With all these points of contact, repetition and resonance between this year’s Biennale and Frieze New York, and the interconnectedness of the art world which both this arguably reflects, it is easy to forget that the art world is not monolithic: that audiences are various. Jo Stella-Sawicka, Artistic Director of Frieze, notes that however “glocal” the art world seems, even some of the most dedicated collectors and curators - precisely because of their dedication (or the work that enables it) - have to be selective with their time. “Not everyone at Frieze New York will be going to Venice”, she notes. “Part of what makes it so special when galleries at the fair show work connected to the Biennale or other biennials”, she says, “it that it gives audiences a glimpse of what they otherwise would miss”. Less a preview, then, and a more of a consolation.
Not everyone in the art world is so sanguine about the overlaps between events. The Art Newspaper quoted the dealer Thaddeus Ropac as saying that the “integrity” of curated events made it improper to link commercial efforts for them. Hoffman - though a self-confessed “art fair addict” - talks about the potential for fatigue in the increasing numbers of both fairs and biennials. Perhaps we might adapt the Buddhist Koan: Wherever You Go, There Art Is. Still, Hoffman, told Frieze in 2016: "missing the key fairs each year would be like missing a Champions League final between Real Madrid and Manchester United." The same must be true for Venice this year, as well.

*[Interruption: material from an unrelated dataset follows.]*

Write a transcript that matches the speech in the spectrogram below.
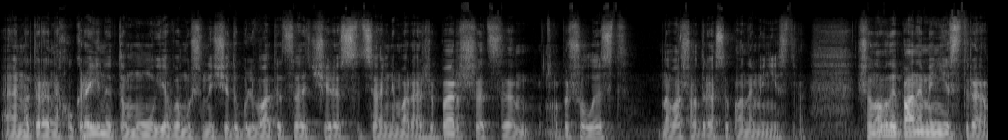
е, на теренах України, тому я вимушений ще дублювати це через соціальні мережі. Перше, це пишу лист на вашу адресу, пане міністре. Шановний пане міністре,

If you’re going to watch the game, get a front row seat.
Author: Matthew Holt
Photo credits: Mark Blower/Frieze, Alessandra Sofia, Frieze